The Public Enemy

BY JACK WIGHTMAN In 1931, Al Capone, America’a most notorious gangster, was sentenced to eleven years in the inescapable island jail of Alcatraz. The newly introduced inmate swaggered through his new abode and bypassed a long and hungry lunch line. A waiting convict grabbed the Chicago mob boss by the lapels, Capone sneered ‘Don’t you know who I am?’, to which the convict replied ‘if … Continue reading The Public Enemy

Freedom for Us

BY JACK WIGHTMAN Film is a format of possibility able to represent reality starkly as the Lumiere brothers originally intended, or distort the world into Méliès magic. I remember first setting my eyes on the fabulous destiny of Amelie unfolding in a Paris of impossibility on an Earth that doesn’t exist. Jean-Pierre Jeunet recreated life on his terms. Terry Gilliam, Jacque Tati’s adventures of Monsier Hulot and … Continue reading Freedom for Us


BY JACK WIGHTMAN Since first lurking from the shadows, Vampires have endured drastic and frequent transformations. Some depictions include rebellious teens, sexy playboys, addicts, apathetic rockstars, twinkling teen heartthrobs, neighbours from hell, fodder for Lincoln, strippers, interviewees and so many more. These renditions are, for the most part, painful and draining. Nosferatu is simply the beginning. The origin of of one of movies favourite and most enduring monsters. In … Continue reading Nosferatu

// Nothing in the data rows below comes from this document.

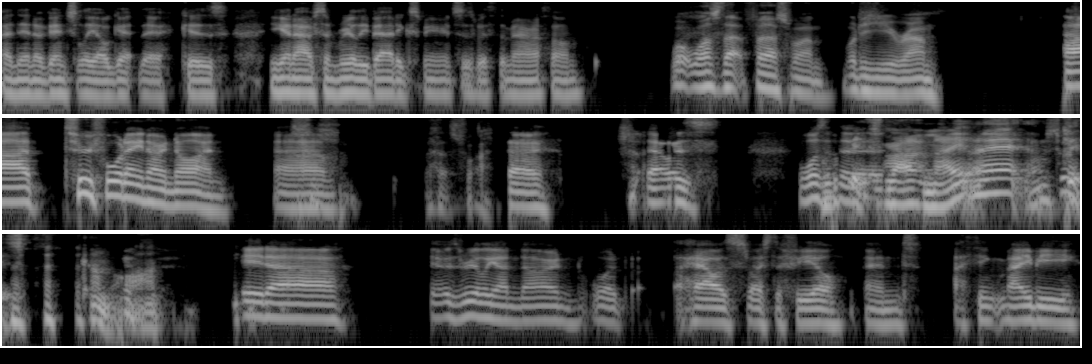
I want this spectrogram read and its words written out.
and then eventually I'll get there because you're going to have some really bad experiences with the marathon. What was that first one? What did you run? Uh, two fourteen oh nine. Um, That's fine. so that was wasn't a bit the slow, mate. eh? That was a bit. Come on. it uh it was really unknown what how I was supposed to feel. And I think maybe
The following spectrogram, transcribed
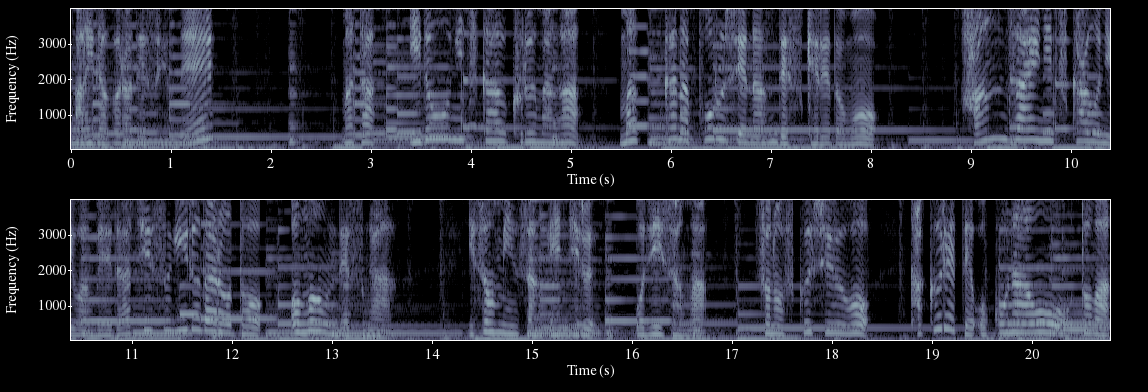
間柄ですよね。また移動に使う車が真っ赤なポルシェなんですけれども犯罪に使うには目立ちすぎるだろうと思うんですがイ・ソンミンさん演じるおじいさんはその復讐を隠れて行おうとは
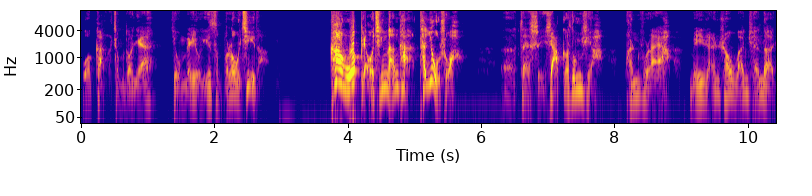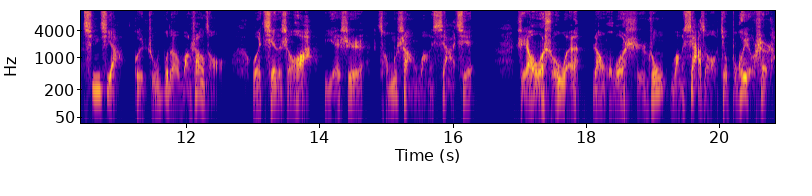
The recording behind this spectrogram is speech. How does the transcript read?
我干了这么多年。”就没有一次不漏气的。看我表情难看，他又说：“呃，在水下搁东西啊，喷出来啊，没燃烧完全的氢气啊，会逐步的往上走。我切的时候啊，也是从上往下切，只要我手稳，让火始终往下走，就不会有事了。”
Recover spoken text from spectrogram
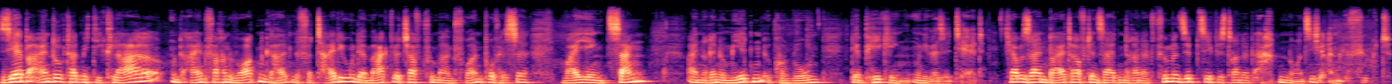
Sehr beeindruckt hat mich die klare und einfachen Worten gehaltene Verteidigung der Marktwirtschaft von meinem Freund Professor Wei-Ying Zhang, einen renommierten Ökonom der Peking-Universität. Ich habe seinen Beitrag auf den Seiten 375 bis 398 angefügt.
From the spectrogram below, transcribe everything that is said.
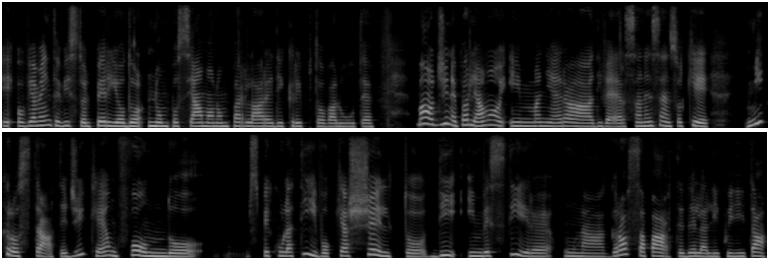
E ovviamente visto il periodo non possiamo non parlare di criptovalute, ma oggi ne parliamo in maniera diversa, nel senso che MicroStrategy, che è un fondo speculativo che ha scelto di investire una grossa parte della liquidità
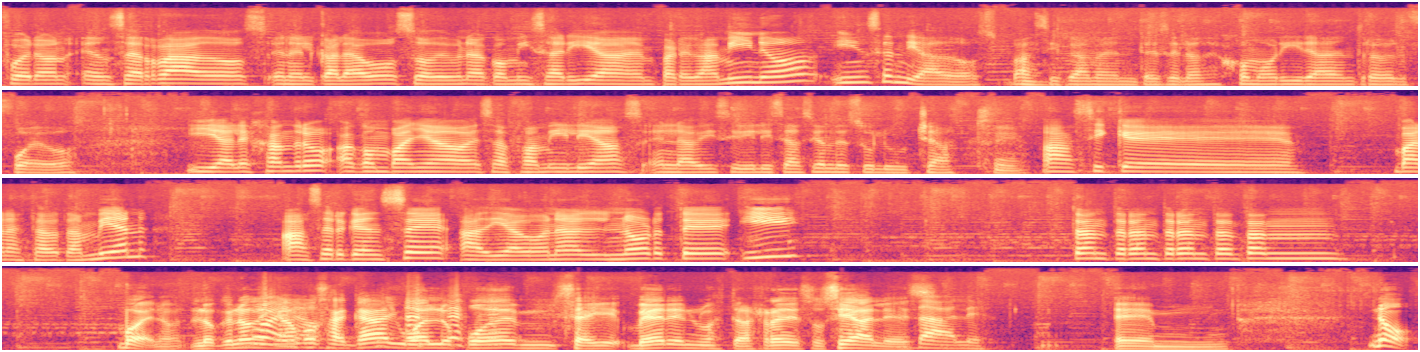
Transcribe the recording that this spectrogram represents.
fueron encerrados en el calabozo de una comisaría en Pergamino, incendiados, básicamente. Se los dejó morir adentro del fuego. Y Alejandro acompañaba a esas familias en la visibilización de su lucha. Sí. Así que van a estar también. Acérquense a Diagonal Norte y. Tan, tan, tan, tan, tan. Bueno, lo que no Bueno. digamos acá igual lo pueden ver en nuestras redes sociales. Dale. Em, no,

BY JACK WIGHTMAN Abel Gance was a visionary director with huge ambitions, excessive running times and lavish production values to faithfully create an expansive vision. Like Stroheim before him and Michael Cimino after, Gance was to be condemned with aspirations and demands greater than what many would dare risk. In 1927, Gance’s latest picture Napoleon premiered, but soon the complete form was seemingly lost. ‘It was 1953 and … Continue reading Napoleon